By Olena Harmash

KYIV (Reuters) - White House national security adviser Jake Sullivan said during a trip to Kyiv on Wednesday that a major U.S. aid package that has been blocked by Republicans for months would "get to Ukraine" and vowed that Washington's support would continue.

Vital U.S. aid for Ukraine has been stuck in Congress since late last year, piling more pressure on already outgunned Ukrainian troops fighting a better armed and larger foe two years since Russia launched its full-scale invasion.

"From our perspective we are confident we will get this done. We will get this aid to Ukraine," Sullivan told a joint press conference after meeting Ukrainian presidential chief of staff Andriy Yermak.
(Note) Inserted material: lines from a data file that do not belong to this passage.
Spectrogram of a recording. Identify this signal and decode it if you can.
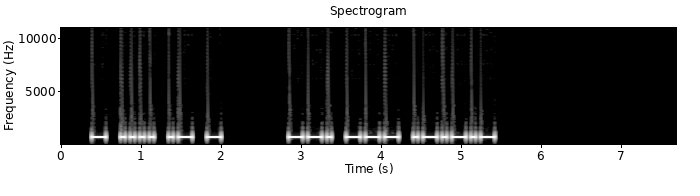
Morse code, heard as a keyed tone, about 20 wpm, 700 Hz. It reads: THAT GO.
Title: 2x Word-Spacing - Sentences from Top 300 Words - 20wpm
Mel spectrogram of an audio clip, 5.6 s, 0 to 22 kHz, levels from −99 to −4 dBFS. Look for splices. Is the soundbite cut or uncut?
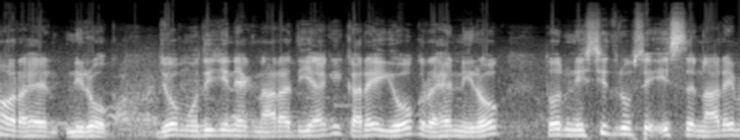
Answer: uncut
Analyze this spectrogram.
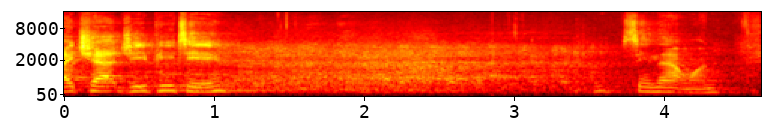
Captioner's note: attendees laughing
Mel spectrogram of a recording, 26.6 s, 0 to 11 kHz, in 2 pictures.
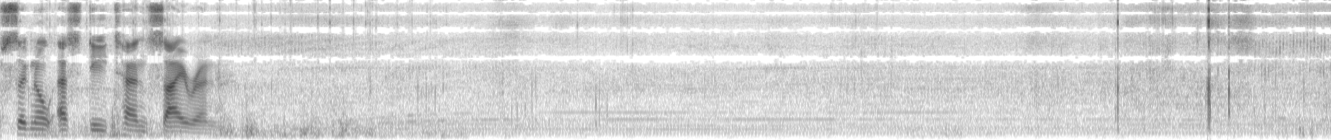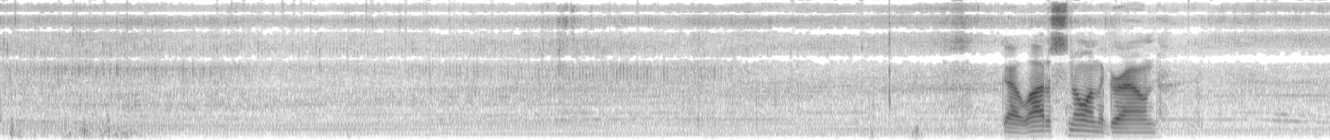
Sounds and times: Vehicle: 0.0s - 26.6s.

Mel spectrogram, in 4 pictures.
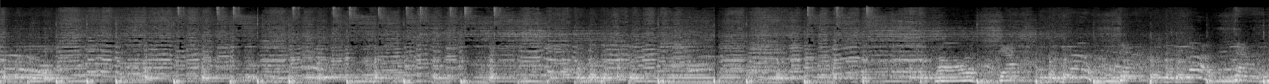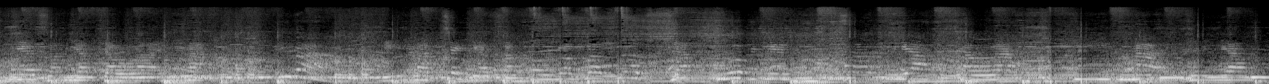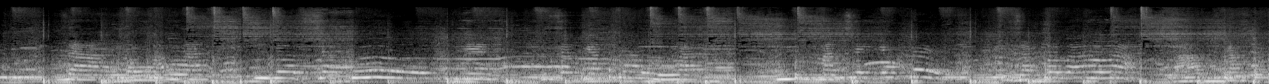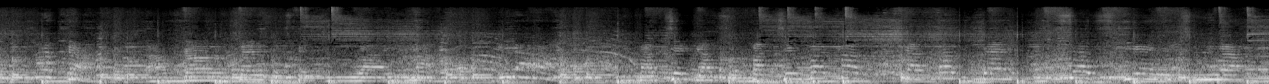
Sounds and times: Music: 0.0s - 50.7s.

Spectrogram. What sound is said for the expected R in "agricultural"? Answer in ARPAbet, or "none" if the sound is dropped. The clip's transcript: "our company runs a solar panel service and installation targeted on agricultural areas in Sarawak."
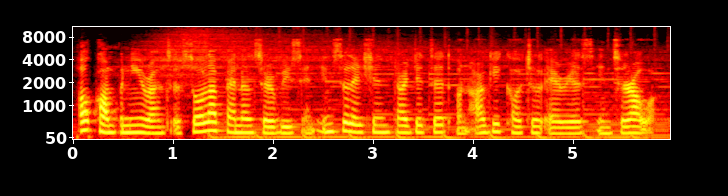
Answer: none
Sullivan gave no timeline for the arrival of the aid, but said there was no need to talk about a "plan B", appearing to reject the idea the aid could be provided in the form of a loan.

"I am confident that we will achieve plan A. We will get a strong bipartisan vote in the House for an assistance package for Ukraine, and we will get that money out the door as we should," he said.

He said the process had "already taken too long".

Russian troops occupy more than a sixth of Ukraine's territory and are on the offensive again after weathering Ukraine's counteroffensive last year.

Moscow has been inching forward in the east as Ukrainian troops face shortages of artillery rounds, manpower problems and question marks over the depth and strength of their defensive fortifications.

Yermak said they had discussed Ukraine's current battlefield needs, the NATO military alliance's summit in Washington in July and a peace summit in Switzerland that Kyiv wants to happen this spring.

Ukraine does not plan to invite Russia to that summit, which aims to build on President Volodymyr Zelenskiy's vision of peace. His blueprint envisages a full withdrawal of Russian troops that Moscow has dismissed as a non-starter.

Yermak told the news conference that he believed that China - which had a senior envoy this month tour European capitals, including Kyiv and Moscow - could take part in the summit.

China, the world's no. 2 economy, is seen as an ally of Russia and has deep economic ties with Moscow. Its participation in the summit would be seen as a big diplomatic win for Ukraine.

"The latest visit of the special representative of China gives cautious hope that China will also participate in this process," Yermak said.

(Writing by Yuliia Dysa and Tom Balmforth, Editing by Rosalba O'Brien)